I’m a collector. If I like an artist, I’ll buy their body of work limb by limb. Not that I’m prepared to pay an arm and a leg for an album like Storytelling, but if I find it in a used record store for a few bucks, it’s going back to the lab with me. However, it’s a reflexive act more than premeditated self-medication. Somewhere in the mental associations of my mind is Folder P for Ponty with a little smiley face on it and a hand-written note that reads “progressive rock.” It dates back to Mystical Adventures mostly, the first Ponty album I ever owned. The same thing occurs with Chick Corea, having first purchased Romantic Warrior, and I’ve got a few latter-day lurchers to thank for that knee jerk. The old associations don’t die, they just grow dimmer with every album of smooth fusion that drifts further from the fantastic world of progressive rock. Now, Ponty was never a progressive alchemist so much as a jazz musician who saw electronics as a path to progress. A mystical and adventurous notion in the ‘70s, not so much at the close of the ‘80s. His plugged-in period sounds alike to me: part geometry, part kaleidoscope, all of it advancing the notion that the electronic violin is a viable vehicle for modern jazz.

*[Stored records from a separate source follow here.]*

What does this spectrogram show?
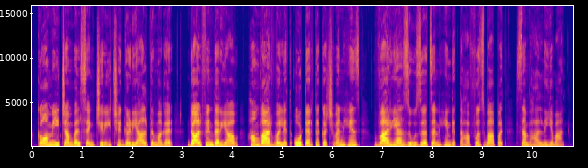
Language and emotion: Kashmiri, neutral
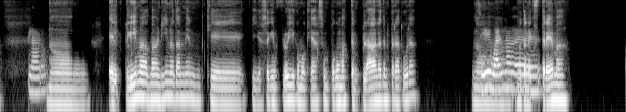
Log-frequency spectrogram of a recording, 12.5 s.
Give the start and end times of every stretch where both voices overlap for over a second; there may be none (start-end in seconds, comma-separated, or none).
9.5-10.9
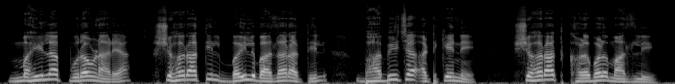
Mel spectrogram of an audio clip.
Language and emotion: Marathi, neutral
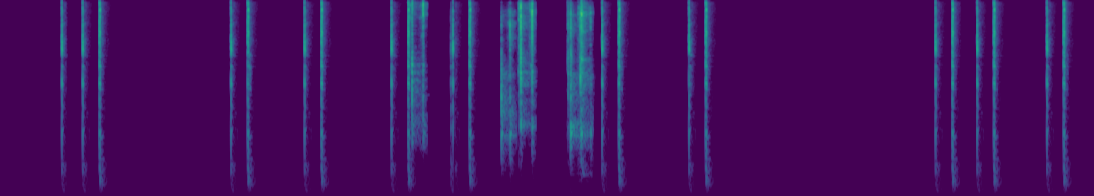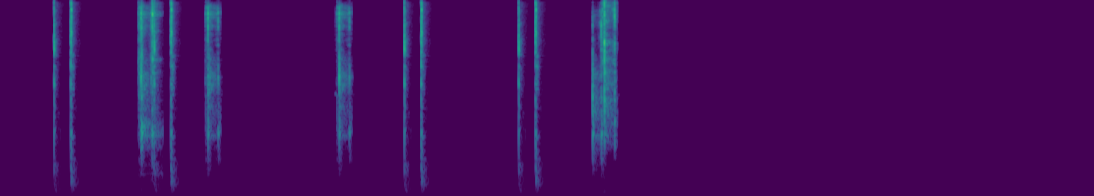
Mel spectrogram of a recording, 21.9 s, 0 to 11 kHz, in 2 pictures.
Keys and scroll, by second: 3.9 v, 5.0 ctrl+g, 16.8 ctrl+a.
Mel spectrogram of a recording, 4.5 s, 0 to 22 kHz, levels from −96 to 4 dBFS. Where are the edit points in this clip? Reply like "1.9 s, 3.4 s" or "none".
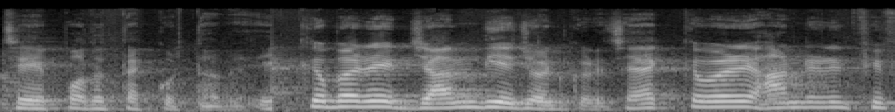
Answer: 1.4 s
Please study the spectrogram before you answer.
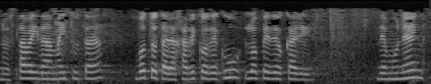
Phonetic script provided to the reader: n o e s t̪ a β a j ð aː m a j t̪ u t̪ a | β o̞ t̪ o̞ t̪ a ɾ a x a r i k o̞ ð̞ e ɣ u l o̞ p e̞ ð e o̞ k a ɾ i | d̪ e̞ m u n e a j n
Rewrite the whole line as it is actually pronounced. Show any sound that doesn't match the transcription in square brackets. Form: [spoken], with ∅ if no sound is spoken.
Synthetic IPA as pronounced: n o e s t̪ a β a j ð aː m a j t̪ u t̪ a | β o̞ t̪ o̞ t̪ a ɾ a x a r i k o̞ ð̞ e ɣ u l o̞ p e̞ ð e o̞ k a ɾ i | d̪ e̞ m u n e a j n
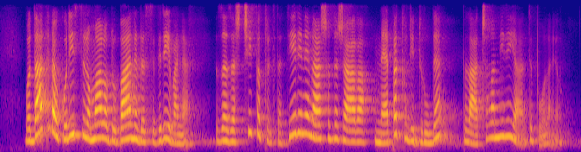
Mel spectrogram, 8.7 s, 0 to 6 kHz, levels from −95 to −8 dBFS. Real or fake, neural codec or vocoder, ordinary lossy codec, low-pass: fake; codec, 24 kHz, 0.9 kbps, WavTokenizer, large speech release; none; 5.4 kHz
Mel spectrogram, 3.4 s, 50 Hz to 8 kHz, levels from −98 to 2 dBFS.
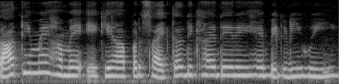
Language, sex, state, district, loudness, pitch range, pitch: Hindi, female, Bihar, Begusarai, -27 LUFS, 245-270 Hz, 260 Hz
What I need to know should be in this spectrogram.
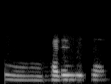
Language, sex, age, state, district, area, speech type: Kannada, female, 30-45, Karnataka, Udupi, rural, conversation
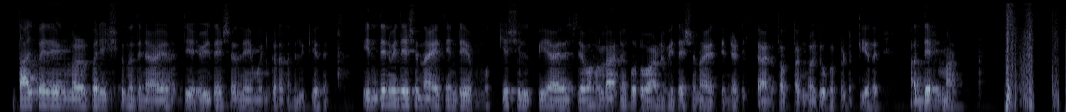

In album-size doses, his music is a refreshing island of intellectual escape. However, each of the islands offers the same basic fare; if Rabbitson Crusoe taught us nothing else, it’s that no menu is an island. Me, I’ve heard this story too many times to be captivated anew by it, but (apparently) not everyone has a saturation point for Ponty.